Study: Can High Rents Cause Health Problems?

April 4, 2019

High rents don’t just hurt Americans’ pocketbooks—they could be affecting people’s health too. A new study shows that more than half of renters say they delayed health care because they couldn’t afford it. Medical professionals surveyed said they’ve dealt with patients who have expressed concerns and anxiety about affordable housing, according to the survey of 1,000 U.S. renters commissioned by Enterprise Community Partners Inc., a national affordable housing nonprofit.

Higher rent costs are forcing some low-income renters to divert money that could pay for health care to cover monthly housing costs instead, the study finds. Forty-five percent of “severely rent-burdened” respondents (those who spend half or more of their monthly income on housing) said they weren’t able to follow a medical treatment plan because they couldn’t afford it; 31 percent said they delayed a routine check-up due to a lack of funds.

“Our health is inextricably linked to our home—whether it’s poorly designed or maintained housing, stress from having to move frequently, or illness that develops or goes untreated because of skipping care and treatment to make rent,” says Brian Rahmer, Enterprise’s vice president of health and housing.

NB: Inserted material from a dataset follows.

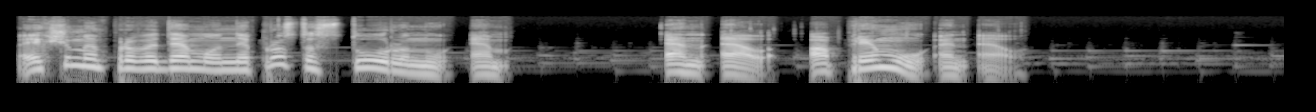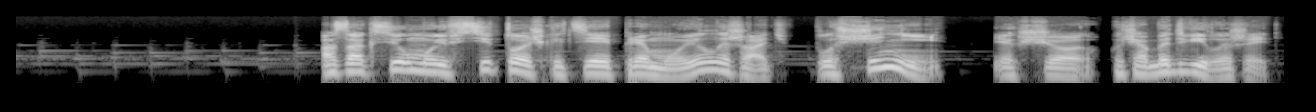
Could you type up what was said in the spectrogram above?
А якщо ми проведемо не просто сторону МНЛ, а пряму НЛ, а за аксіомою всі точки цієї прямої лежать в площині, якщо хоча б дві лежить,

A study last year by the American Association of Pediatrics said that housing instability could have widespread health implications. They urged medical professionals to start screening children and caregivers for housing instability, including those who are behind on rent, multiple moves, or homelessness.

Some housing groups and lawmakers are starting to explore potential solutions and programs aimed at improving the health-housing connection of consumers. For example, Medicaid programs in Oregon, New York, and Massachusetts have partnered with local and regional health care systems to invest in housing services, reports. Some large health care systems have invested in community benefit funds to support new affordable housing developments.

Why High Rents Are a Health Care Problem,” (April 3, 2019) and “Survey: When Housing Costs Undermine Health and Peace of Mind,” Enterprise Community Partners Inc. (April 3, 2019)